[Data provided Boundary: Start]

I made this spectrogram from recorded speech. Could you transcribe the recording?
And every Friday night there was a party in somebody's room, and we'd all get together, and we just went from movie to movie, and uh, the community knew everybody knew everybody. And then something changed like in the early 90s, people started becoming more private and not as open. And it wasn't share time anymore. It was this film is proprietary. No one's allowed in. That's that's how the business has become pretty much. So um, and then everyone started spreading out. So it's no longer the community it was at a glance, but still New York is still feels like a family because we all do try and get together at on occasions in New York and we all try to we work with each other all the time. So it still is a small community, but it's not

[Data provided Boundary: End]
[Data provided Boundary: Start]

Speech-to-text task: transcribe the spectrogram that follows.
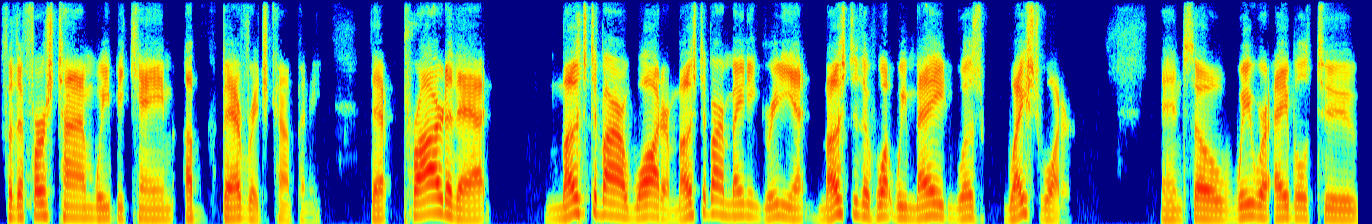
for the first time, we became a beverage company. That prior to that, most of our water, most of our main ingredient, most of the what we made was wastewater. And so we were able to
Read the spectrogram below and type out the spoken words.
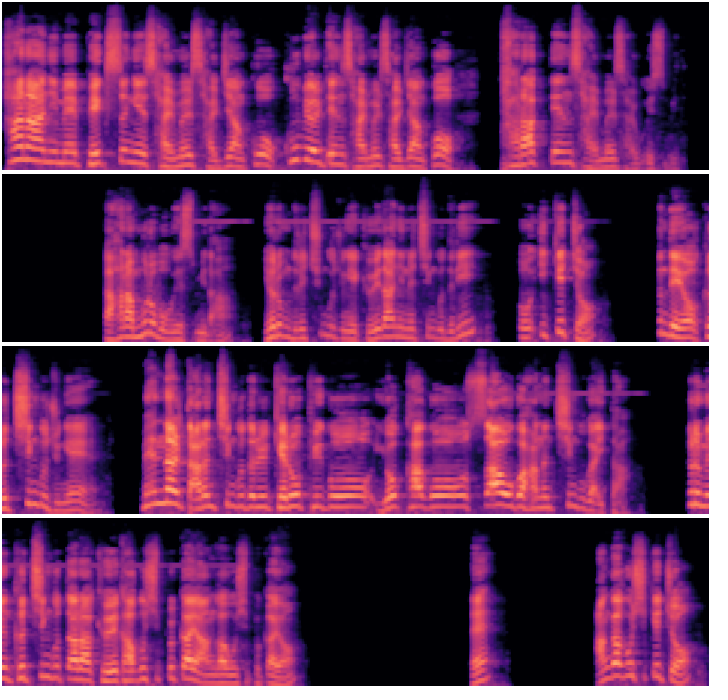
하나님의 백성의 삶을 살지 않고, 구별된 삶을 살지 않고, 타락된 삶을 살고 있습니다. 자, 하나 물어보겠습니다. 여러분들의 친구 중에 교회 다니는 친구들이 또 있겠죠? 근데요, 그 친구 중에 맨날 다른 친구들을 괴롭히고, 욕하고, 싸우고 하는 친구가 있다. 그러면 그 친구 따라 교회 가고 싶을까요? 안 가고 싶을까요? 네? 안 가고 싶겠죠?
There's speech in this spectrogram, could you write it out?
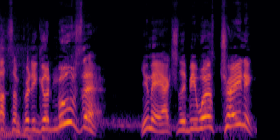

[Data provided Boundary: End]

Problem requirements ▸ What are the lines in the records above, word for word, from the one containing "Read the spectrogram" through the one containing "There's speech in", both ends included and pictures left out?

Reply ▸
Read the spectrogram below and type out the spoken words.
하나님의 백성의 삶을 살지 않고, 구별된 삶을 살지 않고, 타락된 삶을 살고 있습니다. 자, 하나 물어보겠습니다. 여러분들의 친구 중에 교회 다니는 친구들이 또 있겠죠? 근데요, 그 친구 중에 맨날 다른 친구들을 괴롭히고, 욕하고, 싸우고 하는 친구가 있다. 그러면 그 친구 따라 교회 가고 싶을까요? 안 가고 싶을까요? 네? 안 가고 싶겠죠?
There's speech in this spectrogram, could you write it out?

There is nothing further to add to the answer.